[Task prompt] Without the pictures, write out every entry that follows exactly.

Records contained in a dataset

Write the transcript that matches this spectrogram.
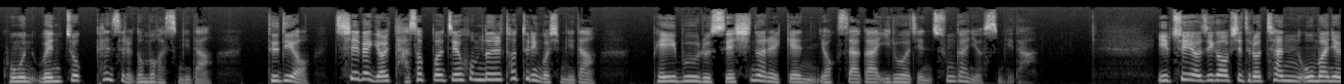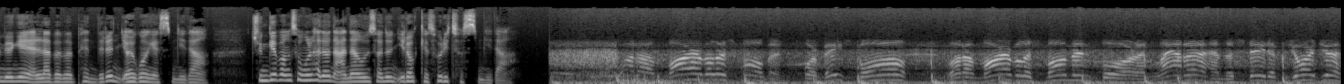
공은 왼쪽 펜스를 넘어갔습니다. 드디어 715번째 홈런을 터트린 것입니다. 베이브 루스의 신화를 깬 역사가 이루어진 순간이었습니다. 입추의 여지가 없이 들어찬 5만여 명의 앨라배마 팬들은 열광했습니다. 중계 방송을 하던 아나운서는 이렇게 소리쳤습니다. What a marvelous moment for baseball. What a marvelous moment for Atlanta and the state of Georgia.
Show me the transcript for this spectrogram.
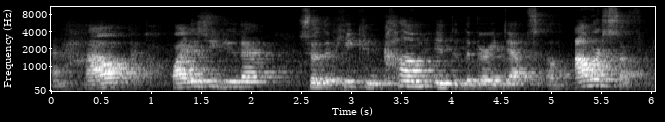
And how, why does he do that? So that he can come into the very depths of our suffering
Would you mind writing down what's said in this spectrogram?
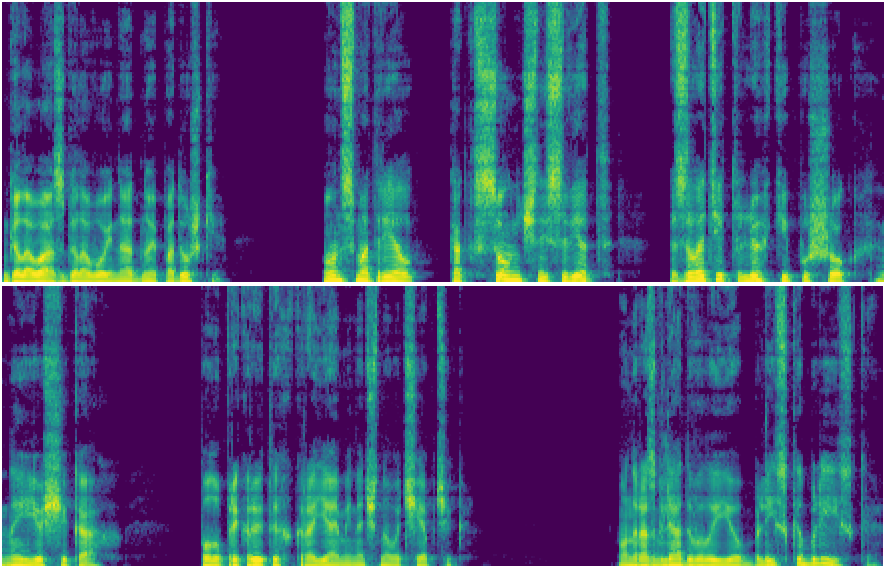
голова с головой на одной подушке, он смотрел, как солнечный свет золотит легкий пушок на ее щеках, полуприкрытых краями ночного чепчика. Он разглядывал ее близко-близко,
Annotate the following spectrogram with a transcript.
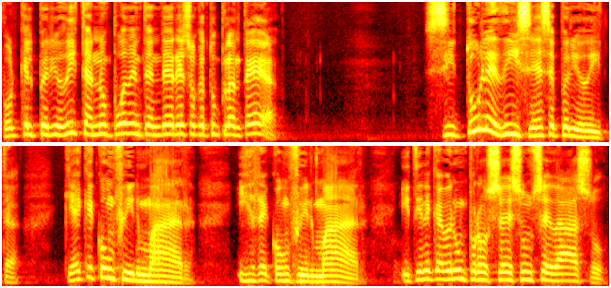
Porque el periodista no puede entender eso que tú planteas. Si tú le dices a ese periodista que hay que confirmar y reconfirmar y tiene que haber un proceso, un sedazo,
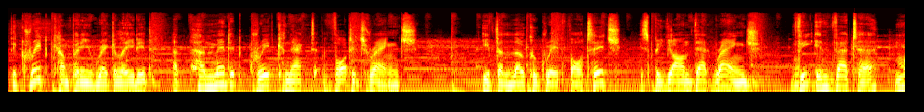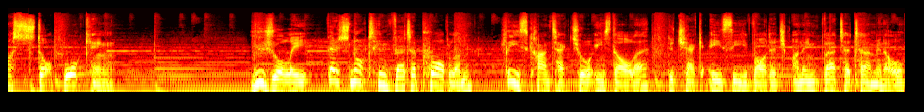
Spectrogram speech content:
the grid company regulated a permitted grid connect voltage range. If the local grid voltage is beyond that range, the inverter must stop working. Usually, there is not inverter problem. Please contact your installer to check AC voltage on inverter terminal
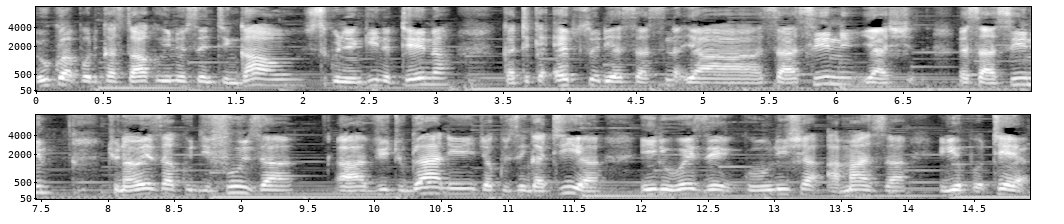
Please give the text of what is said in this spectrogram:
huko ya podcast wako innocent ngao siku nyingine tena katika episode ya saasini ya saasini ya saasini tunaweza kujifunza uh, vitu gani vya kuzingatia ili uweze kurudisha hamasa iliyopotea.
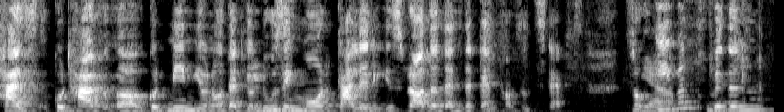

[Result of this exercise]
Write the transcript that matches this spectrogram.
공은 왼쪽 펜스를 넘어갔습니다. 드디어 715번째 홈런을 터트린 것입니다. 베이브 루스의 신화를 깬 역사가 이루어진 순간이었습니다. 입추의 여지가 없이 들어찬 5만여 명의 앨라배마 팬들은 열광했습니다. 중계 방송을 하던 아나운서는 이렇게 소리쳤습니다. What a marvelous moment for baseball. What a marvelous moment for Atlanta and the state of Georgia.
Show me the transcript for this spectrogram.
And how, why does he do that? So that he can come into the very depths of our suffering
Would you mind writing down what's said in this spectrogram?
голова с головой на одной подушке, он смотрел, как солнечный свет золотит легкий пушок на ее щеках, полуприкрытых краями ночного чепчика. Он разглядывал ее близко-близко,
Annotate the following spectrogram with a transcript.
Porque el periodista no puede entender eso que tú planteas. Si tú le dices a ese periodista que hay que confirmar y reconfirmar y tiene que haber un proceso, un sedazo,
Spectrogram speech content:
the grid company regulated a permitted grid connect voltage range. If the local grid voltage is beyond that range, the inverter must stop working. Usually, there is not inverter problem. Please contact your installer to check AC voltage on inverter terminal
Please give the text of what is said in this spectrogram:
huko ya podcast wako innocent ngao siku nyingine tena katika episode ya saasini ya saasini ya saasini tunaweza kujifunza uh, vitu gani vya kuzingatia ili uweze kurudisha hamasa iliyopotea.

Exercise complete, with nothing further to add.